(Dataset entries)
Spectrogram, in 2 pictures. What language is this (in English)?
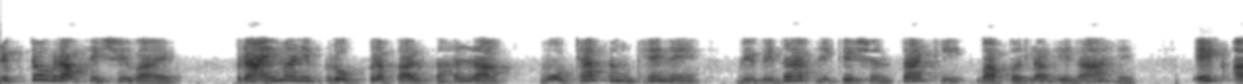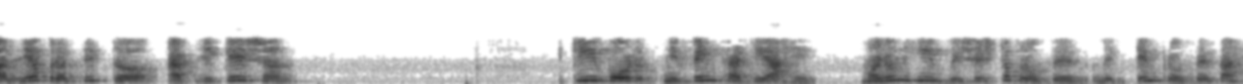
Marathi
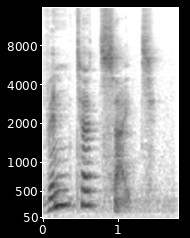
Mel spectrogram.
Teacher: The stress is on Win, on the first syllable.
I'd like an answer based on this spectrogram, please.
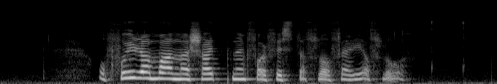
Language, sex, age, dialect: Faroese, female, 61+, Suðurstreymoy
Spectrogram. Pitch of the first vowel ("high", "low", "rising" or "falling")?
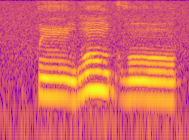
low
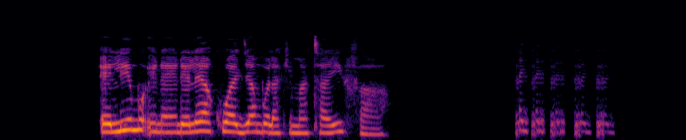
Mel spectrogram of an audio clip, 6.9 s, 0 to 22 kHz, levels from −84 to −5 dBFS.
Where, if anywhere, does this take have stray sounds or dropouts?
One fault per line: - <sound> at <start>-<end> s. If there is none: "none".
- laugh at 5.1-6.2 s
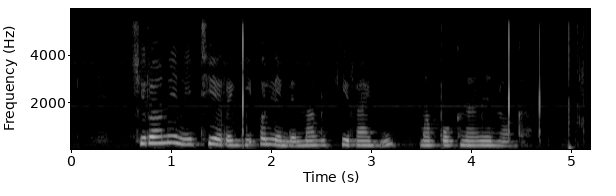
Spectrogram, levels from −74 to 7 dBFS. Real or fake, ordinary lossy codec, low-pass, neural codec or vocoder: real; AAC, 48 kbps; 5.4 kHz; none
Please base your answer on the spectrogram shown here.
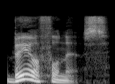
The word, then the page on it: balefulness: British English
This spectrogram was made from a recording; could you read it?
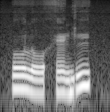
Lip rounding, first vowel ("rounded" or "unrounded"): rounded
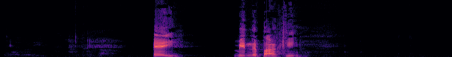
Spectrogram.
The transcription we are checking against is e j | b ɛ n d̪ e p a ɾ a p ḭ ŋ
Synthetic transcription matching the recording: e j | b i n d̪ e p a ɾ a k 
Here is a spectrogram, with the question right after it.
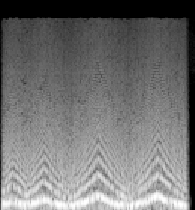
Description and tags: Laser Charge
laser charging up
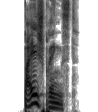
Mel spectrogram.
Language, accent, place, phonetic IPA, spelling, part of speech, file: German, Germany, Berlin, [ˈbaɪ̯ˌʃpʁɪŋst], beispringst, verb, De-beispringst.ogg
- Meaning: second-person singular dependent present of beispringen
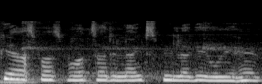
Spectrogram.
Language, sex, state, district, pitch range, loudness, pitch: Hindi, male, Arunachal Pradesh, Lower Dibang Valley, 185-205 Hz, -15 LUFS, 195 Hz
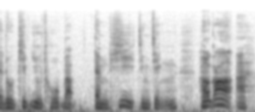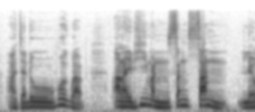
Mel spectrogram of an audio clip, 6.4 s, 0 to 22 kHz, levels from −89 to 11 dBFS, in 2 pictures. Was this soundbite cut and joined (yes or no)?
no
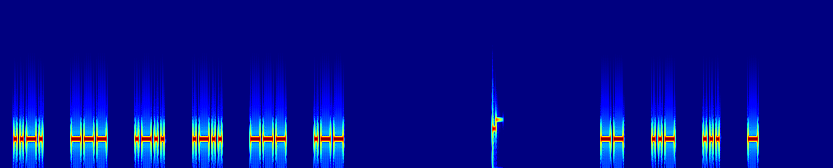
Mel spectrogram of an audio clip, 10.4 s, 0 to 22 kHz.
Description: Morse code, heard as a keyed tone, about 30 wpm, spaced as for 17 wpm, 700 Hz. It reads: FOLLOW MUST
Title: 3x Character Spacing - Top 200 Words - 30wpm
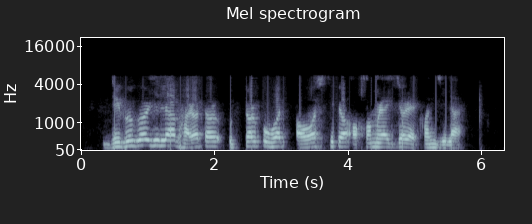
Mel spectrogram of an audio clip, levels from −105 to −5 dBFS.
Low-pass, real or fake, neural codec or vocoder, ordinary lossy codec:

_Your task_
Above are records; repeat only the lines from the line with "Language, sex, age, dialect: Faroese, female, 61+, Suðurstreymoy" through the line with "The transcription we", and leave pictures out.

_Exercise answer_
Language, sex, age, dialect: Faroese, female, 61+, Suðurstreymoy
Spectrogram. Pitch of the first vowel ("high", "low", "rising" or "falling")?
low
Mel spectrogram of an audio clip, 6.9 s, 0 to 22 kHz, levels from −84 to −5 dBFS.
Where, if anywhere, does this take have stray sounds or dropouts?
One fault per line: - <sound> at <start>-<end> s. If there is none: "none".
- laugh at 5.1-6.2 s
Spectrogram, levels from −74 to 7 dBFS. Real or fake, ordinary lossy codec, low-pass, neural codec or vocoder: real; AAC, 48 kbps; 5.4 kHz; none
Please base your answer on the spectrogram shown here.
The word, then the page on it: balefulness: British English
This spectrogram was made from a recording; could you read it?
Lip rounding, first vowel ("rounded" or "unrounded"): rounded
Spectrogram.
The transcription we are checking against is e j | b ɛ n d̪ e p a ɾ a p ḭ ŋ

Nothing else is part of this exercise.